Whether you are a Senior Citizen or have parents who are becoming one, you will understand that beyond health care concerns, the home presents one of the biggest challenges. It is filled with furniture, collections, clothes, tools, food, records, and notes; but most importantly with memories of every type. Most of the homes in which I have lived had more good memories than bad and I didn’t want to leave. Life intrudes on our plans however and we find ourselves loading up the truck and off we go. Fortunately, the memories, which are most clear go with us in the great moving van of the heart – our brain.
When you look at that current home through purely logical eyes you will see it as a structure designed to support a life or several lives. It can be hard to get to that mind set. You will find that that is the best way to approach this important question. Once you and your memories walk out that front door for the last time, the house is really just an asset.

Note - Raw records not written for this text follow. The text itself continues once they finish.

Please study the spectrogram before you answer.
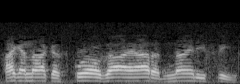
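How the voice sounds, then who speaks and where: A man's voice: a little high, steady tone, fairly quick, close to an everyday voice. An actor playing a polite, self-assured young American son in a 1940s radio western, formal and courteous in his wording. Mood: confident. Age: young adult. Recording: noisy muffled 1940s radio recording.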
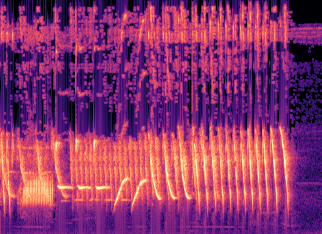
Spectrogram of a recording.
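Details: Canary singing gacor, meant to stir other canaries into song: a brief harsh buzz, then rising whistles and a rapid rhythmic series of steep descending notes that stops abruptly.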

So what do we do? Occasionally we think that our children or our grandchildren might want the property and sometimes we are right about that. But if they intend to move into it while living more than 100 miles away just before the move, then it is a major adjustment involving jobs, schools, doctors, and changing friends. All in all, it is rarely a good idea to adjust all that just for the sake of a house. And there are considerable tax implications if that transition is done improperly – most significantly by just giving it to them.

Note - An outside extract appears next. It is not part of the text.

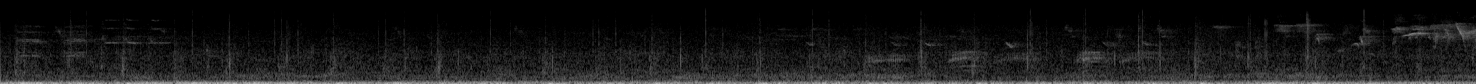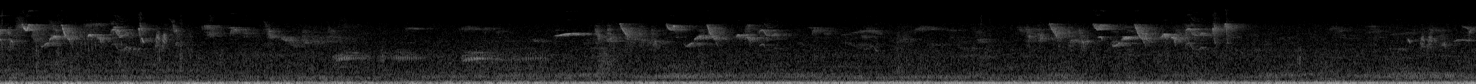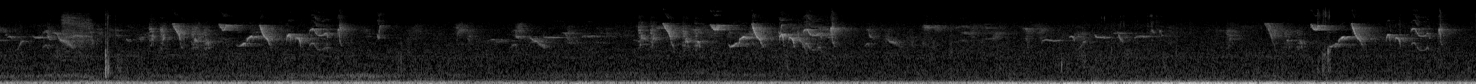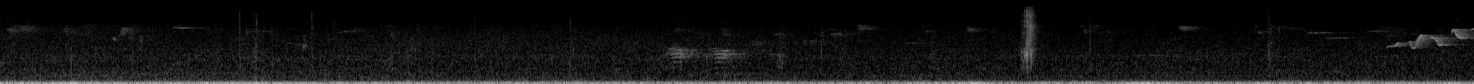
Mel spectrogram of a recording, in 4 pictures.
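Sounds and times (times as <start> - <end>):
birds chirping and singing: 0.0 - 2.9, 7.5 - 48.5, 56.0 - 59.0
low outdoor rumble: 0.0 - 59.0.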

If you paid $139,000 for the home and it is now worth $359,000 some decades later – giving it to them will at the very least cause them to pick up the same basis for the home that you had. They will owe a tax burden associated with that $220,000 gain. The same home left to them in a will or trust has none of that. So consulting with a Realtor and a CPA about the implications – well, that is a very important To Do for your list.

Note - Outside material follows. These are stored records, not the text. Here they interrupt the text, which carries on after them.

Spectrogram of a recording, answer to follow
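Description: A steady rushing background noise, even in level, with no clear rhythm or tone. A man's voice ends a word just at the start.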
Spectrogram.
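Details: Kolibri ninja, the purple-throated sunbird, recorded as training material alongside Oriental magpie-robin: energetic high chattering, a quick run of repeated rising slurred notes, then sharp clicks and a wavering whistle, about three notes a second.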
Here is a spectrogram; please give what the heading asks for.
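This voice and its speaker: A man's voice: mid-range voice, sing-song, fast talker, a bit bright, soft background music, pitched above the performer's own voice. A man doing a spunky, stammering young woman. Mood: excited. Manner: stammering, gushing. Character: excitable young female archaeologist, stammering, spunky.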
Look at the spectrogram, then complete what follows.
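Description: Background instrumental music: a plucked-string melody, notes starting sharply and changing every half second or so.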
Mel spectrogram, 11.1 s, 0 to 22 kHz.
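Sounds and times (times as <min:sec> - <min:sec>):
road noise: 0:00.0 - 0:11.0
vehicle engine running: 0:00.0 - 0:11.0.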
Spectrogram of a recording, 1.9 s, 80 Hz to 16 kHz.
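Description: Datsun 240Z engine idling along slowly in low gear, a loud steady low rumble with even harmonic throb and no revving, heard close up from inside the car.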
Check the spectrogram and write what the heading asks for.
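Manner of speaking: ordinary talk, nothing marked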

If you think the property would make a good rental – and trust me it usually does – then that same 100 miles can be a burden to your dear relative as they try to manage it from afar. If the market is at the bottom, well that is not the best time to sell, is it? Hiring a competent property management company to take charge is often money well spent. Here is an example. Let’s say you own the property free of debt and only pay $200 per month in taxes and oh, perhaps $60 for insurance. If it rents for $1,700 and the company charges $170 to manage it. Then you or your dear relative net $1,270 per month in income. But that is not the best part. In California the normal increase in property values is about five percent per year, not counting the recent down turn. Remember the house is now worth $359,000. So the increase would be an additional $1,495 per month in value. That is more than the actual net rent!
We are heading into an unusually active time in the history of real estate as the next generation comes of house-buying age. They are called the Millennials or Generation Y and they are 73,000,000 strong. The first of them turns 32 this year being born in 1980. They have held back far too long and the pent up demand is enormous. So buckle up because this next ten to fifteen years is going to be outrageously exciting. These new buyers will generally start at the bottom of the market with a modest home or a condominium, exactly where it has been stuck for the last six years. That will free up the Seller of that home who can now move up in quality or size or down size and so the whole market begins to move again.
Another alternative is to Sell your property where you now live and buy property elsewhere. That way as the market rises at least you won’t miss out on that part of the increase in value. I must admit that it would be difficult to find anywhere that the gains will better than Southern California. The first of the Baby Boom generation turning 66 this year are headed our way for that home with the palm tree they have dreamed about since Super Bowl XXXVII crossed their TV screen in 2003 inside their snow clad Minneapolis home. So you can sell and still obtain the gains of the rising market if you put your money back into real estate.
In any case, because your situation is unique to you, it is best to meet with experts who understand the market and more importantly, your needs. It would be my pleasure to meet with you and ask the questions that will maximize the effect of your property goals. I’ve been at this for over two decades helping families answer this very important question – should I sell it, rent it, or deed it?